Microplastics increase likelihood of heart attack or stroke by 4.5x

Some individuals many ingest an amount of microplastics comparable to the size of a credit card each week.  These plastic particles, under five millimetres in diameter, can endure for hundreds to thousands of years in the environment and can be found in the air, food and water we consume.

Dive Deeper

Analysing over 200 individuals undergoing surgery, researchers have identified a significant correlation between microplastics and serious health issues.

The study, published in The New England Journal of Medicine, found that nearly 60% had microplastics or smaller nano plastics in a major artery, with these patients being 4.5 times more likely to suffer from heart attacks, strokes, or death within approximately 34 months post-surgery compared to those without arterial plastics. The findings open up research avenues into the potential risks posed by micro- and nano plastic pollution, which is pervasive in our environment (Nature).




Why does this matter? Microplastics, categorised as plastic particles under 5 millimetres in diameter, can endure for hundreds to thousands of years in the environment.

These tiny pollutants have permeated the air we breathe, the food we consume, and the water we drink. It’s estimated that some individuals may ingest an amount of microplastics comparable to the size of a credit card each week.
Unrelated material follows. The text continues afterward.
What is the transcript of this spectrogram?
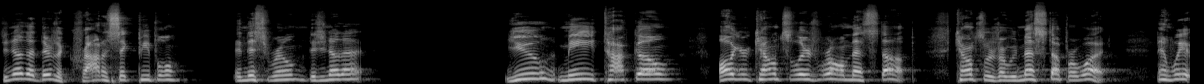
Do you know that there's a crowd of sick people in this room? Did you know that? You, me, Taco, all your counselors, we're all messed up. Counselors, are we messed up or what? And we,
Controlling microplastic pollution is one of the key challenges of our time, but progress has been slow so far. The extent of microplastic pollution cannot be overstated.

Last year, contestants participating in The Ocean Race found microplastics in every water sample taken along its 32,000 nautical mile course. This includes Nemo Point, the most remote location on Earth at 1,670 miles from the nearest shoreline, where 320 microplastics were found per cubic metre of seawater.

Research is accumulating on the implications of microplastics on both wildlife and human health, yet the overarching scientific consensus on the issue is still forming and remains uncertain.

Giuseppe Paolisso and his team at the University of Campania Luigi Vanvitelli studied the build-up of microplastics in arterial plaques in 257 people undergoing surgery to lower stroke risk. Microplastics were detected in the plaques of 150 patients, with the majority of particles identified as polyethylene or polyvinyl chloride.

The study shows a correlation between microplastics and negative health impacts. However, the causes of the build-up and its prevalence in the general population require further research, particularly considering that 40% of the subjects showed no microplastics despite widespread pollution.

Other recent studies have revealed that microplastics can compromise human white blood cell function, reducing the body’s defence against pathogens, and potentially impacting immune health and tissue integrity.

Additionally, microplastics have been found to harbour bacteria and enter the marine food chain, ultimately affecting the gut biomes of seabirds. This raises concerns about the potential escalation of microplastic ingestion by humans due to bioaccumulation through the food chain.

Global action on rampant plastic pollution has been slow. In 2022, 175 nations signed a legally binding treaty on plastics seeking to combat emissions and pollution associated with the material’s production, use and disposal.

At the next negotiating session, the INC-4 in Ottowa, Canada, a revised draft will be up for discussion, with the treaty expected to be finalised by the end of the year.

While international policy develops at a modest pace, the private sector is exploring innovative solutions to a worsening crisis.  AION, for example, helps customers transform their plastic waste problems into valuable solutions.

AOIN’s team of experts conduct in-depth analysis of customers’ plastic product value chains, offering a roadmap to minimise virgin plastic use, integrate recycled materials, and prevent plastic waste generation.

At the other end of the plastic lifecycle, Bureo transforms discarded fishing nets into valuable recycled raw materials. To date, Bureo has collected and recycled more than 4.5 million kg of nets, operating collection programmes in six countries. Their innovative approach has caught the attention of leading brands including Patagonia, Toyota, and Trek.